Activist-lawyer, Chief Femi Falana, SAN, has advised President Muhammadu Buhari against taking $3.5 billion loan to finance the 2016 budget from the World Bank and African Development Bank, noting that loan comes with unpalatable conditionality.
He, however, called on the federal government to recover the outstanding loans and accrued revenues payable to the Federation Account and use it to fund the budget.
Falana, in a statement issued yesterday in Lagos, maintained that hapless Nigerians should not be made to pay for the gross mismanagement of the national economy by the federal government and the profligacy of the pampered members of the ruling class.
He argued that rather than take a loan of $2.5 billion with dangerous conditions from the World Bank, the federal government should recover the aforesaid loans and revenues of not less than $66.5 billion with the assistance of the anti-graft agencies.
The statement provides insight into the said recoverable loan and revenues thus: “From five cycles of independent audit reports compiled by the National Extractive Industries Transparency Initiative (NEITI), the potential recoverable revenues payable to the Federation Account are not less than $20,221,018,007.00 (Twenty billion, two hundred and twenty one million, eighteen thousand, and seven hundered dollars only).
“The potential recoverable revenues are said to have arisen from “underpayment/underassessment of taxes, royalties, levies and rents.” If you require more information in respect of this matter you may wish to contact your colleague, Mrs Zainab Ahmed, the Minister of State for Budget and National Planning. In her capacity as the immediate past Executive Secretary of NEITI she had called on the federal government to recover the said sum of $20.2 billion.
“On October 4, 2006, the Central Bank of Nigeria apportioned $7 billion to 14 Nigerian banks to “manage” out of the nation’s external reserves, which stood at $38.07 billion, as at the end of July, 2006. The amount involved represented 18.39 per cent of the total external reserves at the material time.
“In addition, following the crisis of global capitalism, which occurred in 2008, the Central Bank of Nigeria gave a bailout of $4 billion (N600 billion) to the commercial banks in the country.
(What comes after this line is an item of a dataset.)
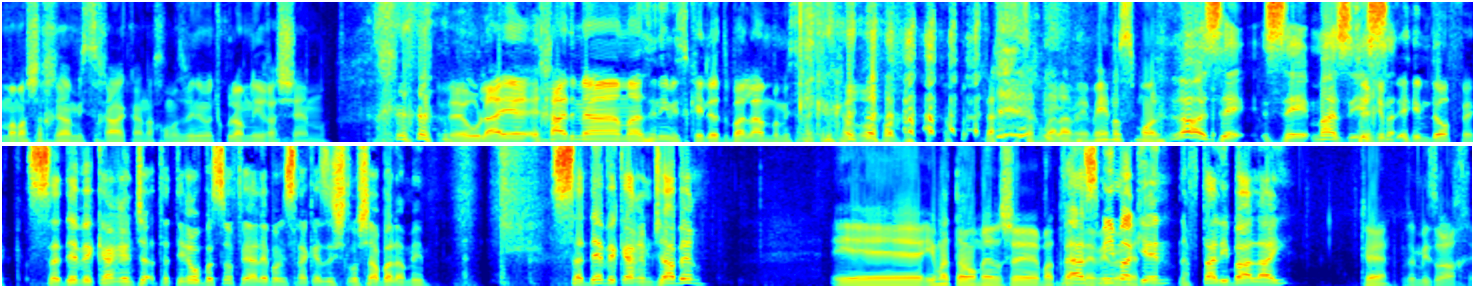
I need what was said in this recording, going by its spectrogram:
ממש אחרי המשחק, אנחנו מזמינים את כולם להירשם. ואולי אחד מהמאזינים יזכה להיות בלם במשחק הקרוב. צריך בלם ימין או שמאל? לא, זה, זה, מה, זה יהיה צריך עם- דופק. שדה וכרם ג'אבר, אתה תראה, הוא בסוף יעלה במשחק הזה שלושה בלמים. שדה וכרם ג'אבר, אם אתה אומר שמתן לוי... ואז מי באמת- מגן? נפתלי בלעי. כן. ומזרחי.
The CBN has not deemed it fit to ask for the refund of the total sum of $11 billion injected into the banking system in the space of two years.
“On September 6, 2015, the Presidency announced that the management of the NNPC had commenced the process of recovering of the sum of $9.6 billion in over deducted tax benefits from joint venture partners on major capital projects and the legacy OPA/SWAP oil contracts.
“A fortnight ago, Mr. Abubakar Malami SAN, the Attorney-General of the Federation and Minister of Justice disclosed that the federal government had concluded arrangements to recover an additional $750 million from the “Abacha loot.
“In the ongoing Senate probe into the affairs of the Asset Management Corporation of Nigeria (AMCON) it has been revealed that the corporation had accumulated over $25 billion ( about N5 trillion) debts as against its Act which put the debt ceiling at N800 billion.
“According to Mr. Ahmed Kuru, the Managing Director of AMCON, “most of the debtors of AMCON are big men who fly in private jets, live in big mansions and they have taken money and they are not paying back.
“Having regard to the fact that the International Monetary Fund, whose endorsement is required for the World Bank loan of $2.5 billion, will insist that certain unpalatable conditionalities be imposed on the people of Nigeria we urge the federal government to jettison the plan to take the loan.”